The Economic and Social Research Institute has said the Central Bank's mortgage lending rules should be modified to ensure more housing is built.
However, it also recommends that a modified rule would work to prevent an oversupply of housing, as happened during the last decade.
The ESRI supports the Macro Prudential rules the Central Bank introduced to reduce house price inflation and stop risky lending practices.
But it argues the policy should be implemented by a different type of rule that would ease borrowing requirements under certain conditions - such as now - and tighten them up if there were signs of trouble.
In particular it argues that the housing supply situation should be an explicit factor in setting lending loan-to-value and loan-to-income rules.
With housing supply not expected to meet the annual demand of 25,000 new units until 2018, the ESRI thinks tough rules now could hold back the supply of houses and apartments.
But it thinks the rules should automatically become harder, choking off credit, if there was a danger that builders started to produce more homes than the market could handle, as happened in the middle of the last decade
In its latest quarterly economic commentary the ESRI also says the number of mortgages in negative equity have now fallen below 100,000 for the first time since 2008.
It expects the economy to grow by around 5% this year.
ESRI Associate Research Professor Kieran McQuinn said the Central Bank's mortgage lending rules have had a tempering effect on house price inflation.
However, he also said the rules also had a negative on housing supply.

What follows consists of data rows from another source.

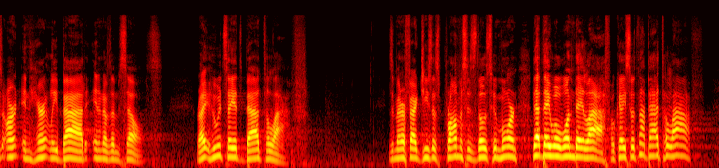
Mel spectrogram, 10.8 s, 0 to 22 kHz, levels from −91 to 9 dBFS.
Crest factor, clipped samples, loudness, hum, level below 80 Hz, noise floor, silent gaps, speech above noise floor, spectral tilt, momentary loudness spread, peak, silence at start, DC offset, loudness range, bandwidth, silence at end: 20 dB; under 0.1%; -19 LUFS; none; -54 dBFS; -66 dBFS; none; 47 dB; -7 dB/octave; 12 LU; 0 dBFS; 0 s; under 0.1%; 7 LU; 16 kHz; 0.45 s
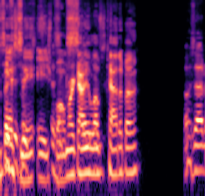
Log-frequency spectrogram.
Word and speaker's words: Carabao: Is it Carabao? Oh, is that how you pronounce it? Carabao, yeah. Carabao. I've gone for a can of original Carabao, which I've never actually had before.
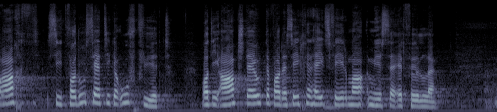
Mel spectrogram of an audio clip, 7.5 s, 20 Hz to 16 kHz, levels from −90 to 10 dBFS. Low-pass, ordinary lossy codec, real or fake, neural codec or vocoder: 14.4 kHz; none; fake; vocoder, 44.1 kHz, 128 mel bands every 256 samples, BigVGAN v2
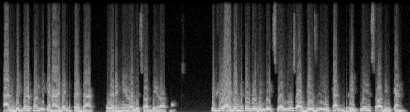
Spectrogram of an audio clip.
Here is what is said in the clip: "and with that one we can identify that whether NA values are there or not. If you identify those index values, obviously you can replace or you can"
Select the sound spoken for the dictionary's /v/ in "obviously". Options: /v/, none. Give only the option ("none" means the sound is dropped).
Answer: /v/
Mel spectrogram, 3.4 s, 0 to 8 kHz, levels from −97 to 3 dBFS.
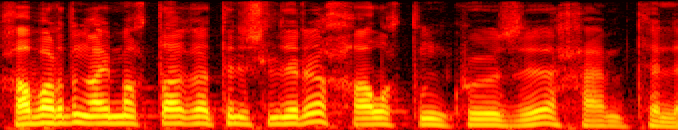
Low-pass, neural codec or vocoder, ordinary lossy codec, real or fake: none; none; none; real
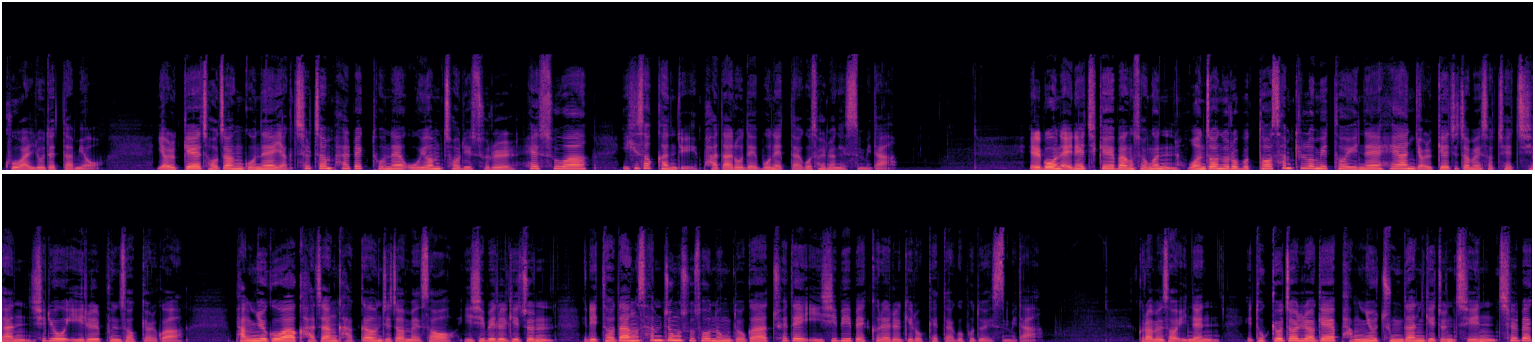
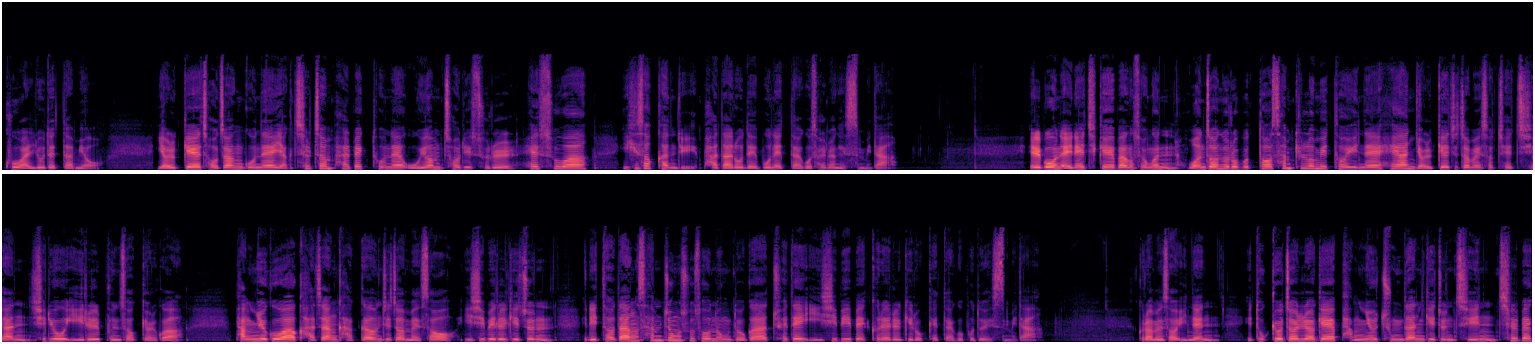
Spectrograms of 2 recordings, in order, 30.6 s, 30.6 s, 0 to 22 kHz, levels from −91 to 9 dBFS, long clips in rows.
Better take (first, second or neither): first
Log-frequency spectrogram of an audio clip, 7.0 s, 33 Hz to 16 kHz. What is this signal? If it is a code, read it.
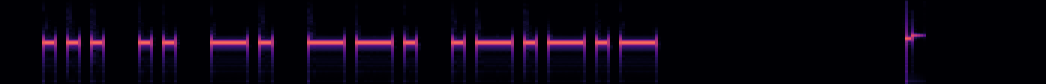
Morse code, heard as a keyed tone, about 15 wpm, 700 Hz. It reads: SING.
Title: Sentences from Top 1000 Words - Review Part 2 - 15wpm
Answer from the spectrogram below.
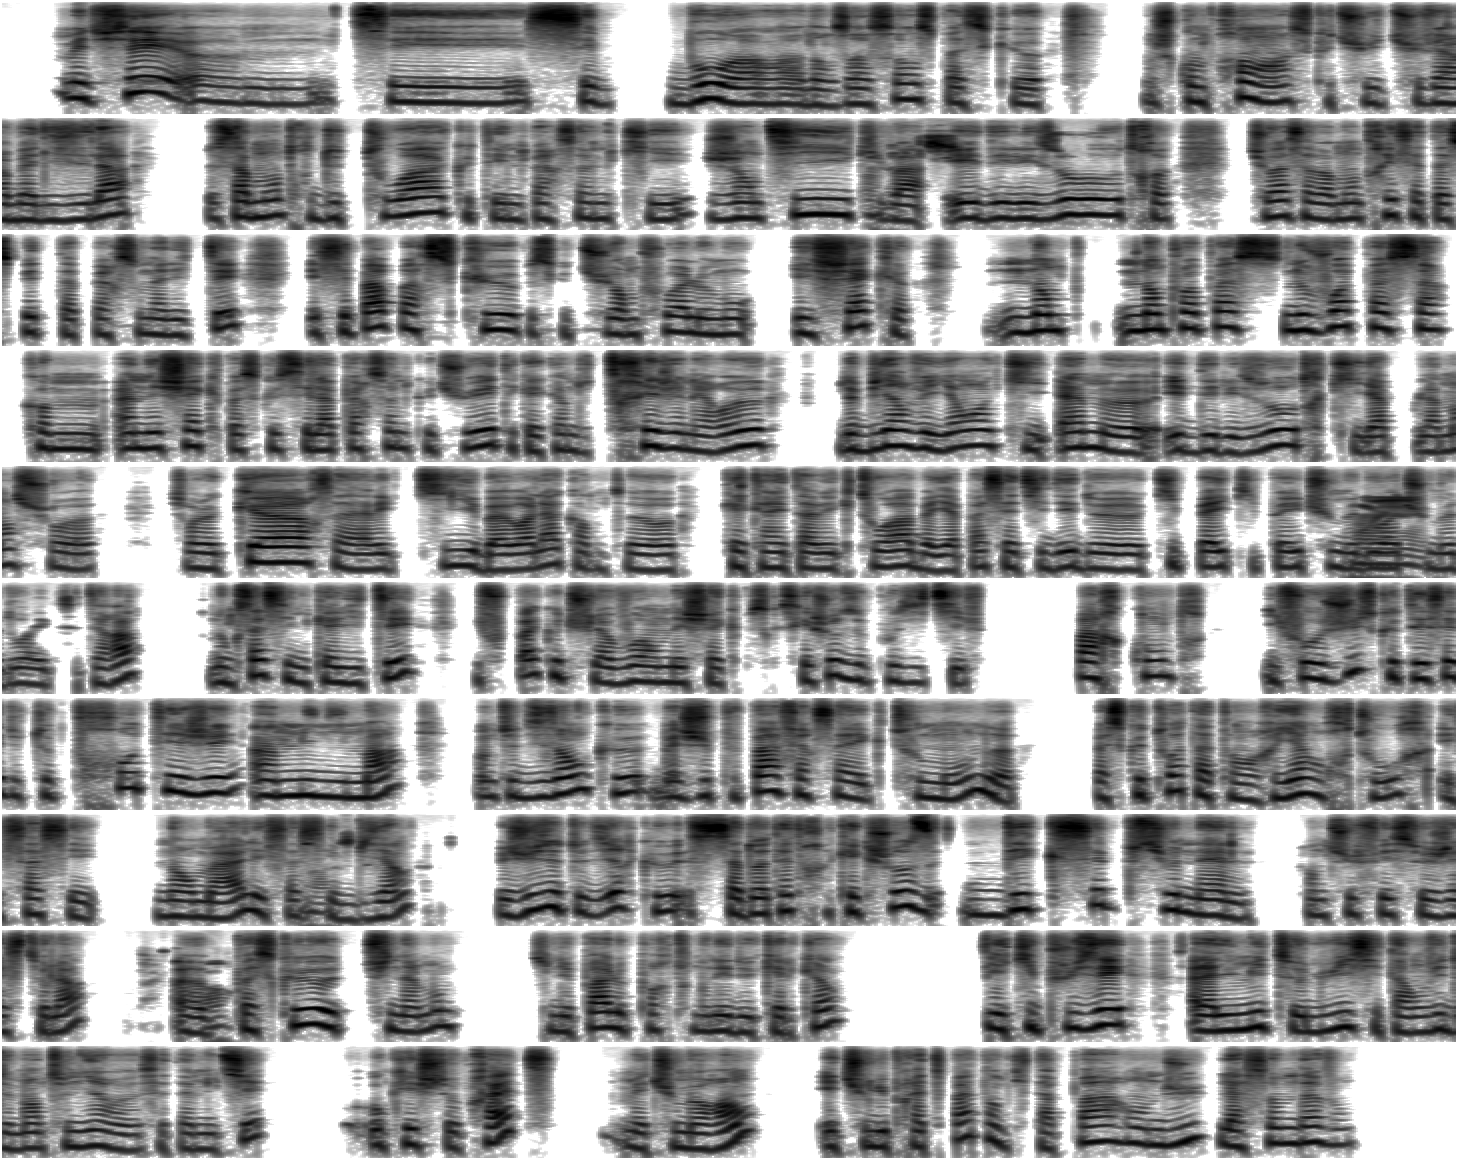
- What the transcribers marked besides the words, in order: other background noise; stressed: "d'exceptionnel"
- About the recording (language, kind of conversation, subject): French, advice, Comment puis-je poser des limites personnelles saines avec un ami qui m'épuise souvent ?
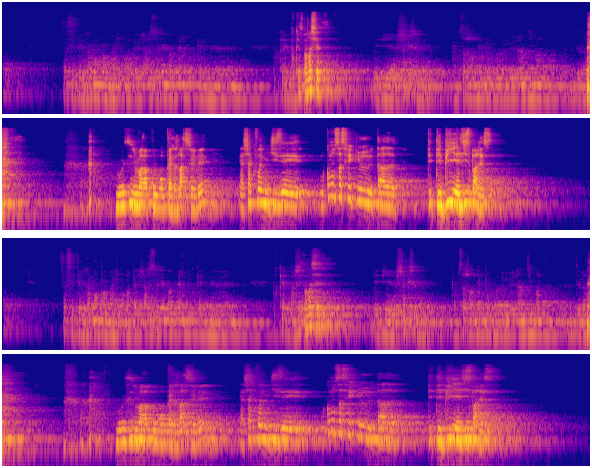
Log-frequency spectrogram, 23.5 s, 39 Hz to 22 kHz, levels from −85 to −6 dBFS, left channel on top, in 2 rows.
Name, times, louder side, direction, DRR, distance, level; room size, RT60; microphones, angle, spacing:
voice 1, 1.2-4.7 5.4-6.4 7.3-8.6 9.0-11.8 13.0-13.8 14.2-14.4, equal, 85° right, 2 dB, 1.1 m, -38 dB
voice 2, 5.9-6.4 11.7-12.0 14.0-15.9 16.5-17.8 18.1-19.7 20.3-21.5, left 5 dB, 90° left, 12 dB, 0.4 m, -20 dB
7.7 x 4.2 x 6.6 m, 2.3 s
head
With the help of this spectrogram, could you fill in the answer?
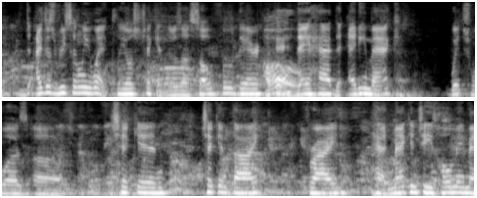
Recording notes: Live At Burdeens. A live adventure straight from Burdeens Chicago.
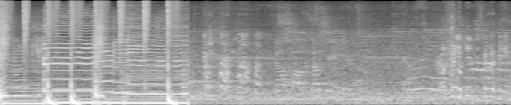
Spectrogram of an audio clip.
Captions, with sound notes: (laughing) - What are you doing?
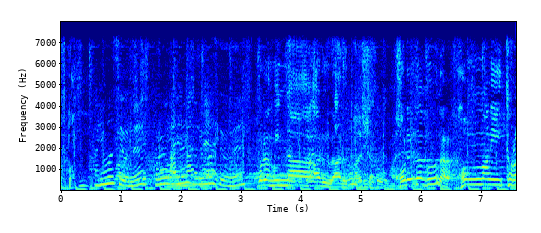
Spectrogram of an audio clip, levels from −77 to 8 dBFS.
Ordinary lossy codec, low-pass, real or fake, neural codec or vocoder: AAC, 48 kbps; 7.2 kHz; real; none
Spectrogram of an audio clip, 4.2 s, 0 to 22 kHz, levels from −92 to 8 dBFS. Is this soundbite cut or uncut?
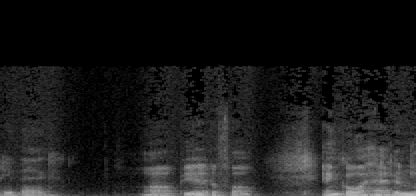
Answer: uncut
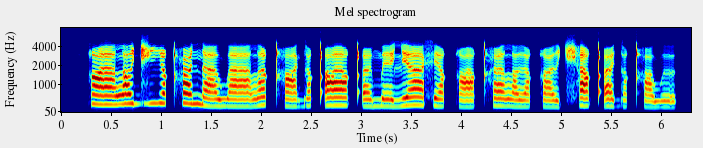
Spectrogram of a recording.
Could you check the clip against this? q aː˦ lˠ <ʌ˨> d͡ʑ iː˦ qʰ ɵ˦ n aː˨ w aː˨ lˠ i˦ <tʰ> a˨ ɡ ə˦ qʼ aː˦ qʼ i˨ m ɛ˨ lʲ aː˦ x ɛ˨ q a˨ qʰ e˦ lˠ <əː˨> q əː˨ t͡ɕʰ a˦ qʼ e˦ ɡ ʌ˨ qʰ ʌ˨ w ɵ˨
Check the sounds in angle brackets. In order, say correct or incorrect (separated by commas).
incorrect, incorrect, correct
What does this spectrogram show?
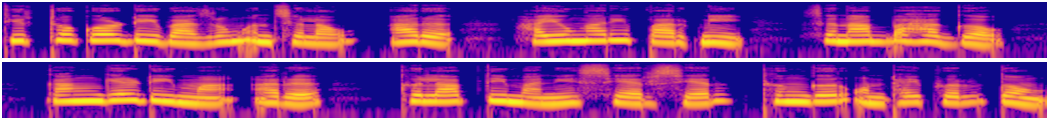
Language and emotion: Bodo, neutral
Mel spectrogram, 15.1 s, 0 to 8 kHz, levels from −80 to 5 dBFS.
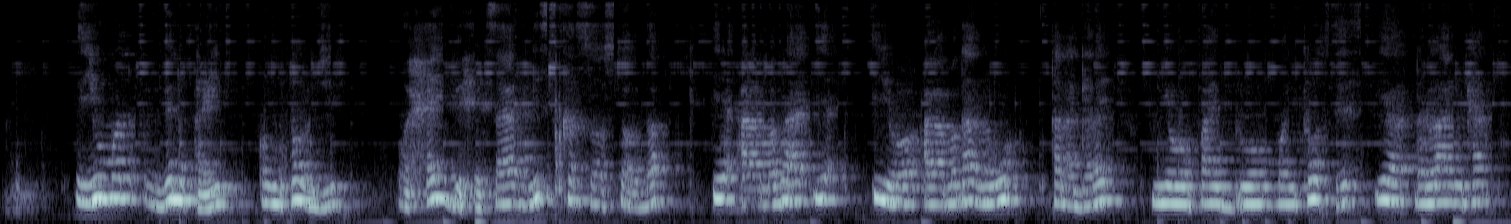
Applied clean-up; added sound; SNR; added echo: neural separator model SepFormer DNS4.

Speaking on RTÉ's Morning Ireland he said: "Certainly those measures in principle will have an effect on house price inflation but they will also have an impact on housing supply.
"In fact they would, if you like, result in a further contraction of housing supply or they would restrict the growth of housing supply because of the impact that they have."
He said we do not have enough supply at the moment and a broader view needs to be taken when looking at the Central Bank measures.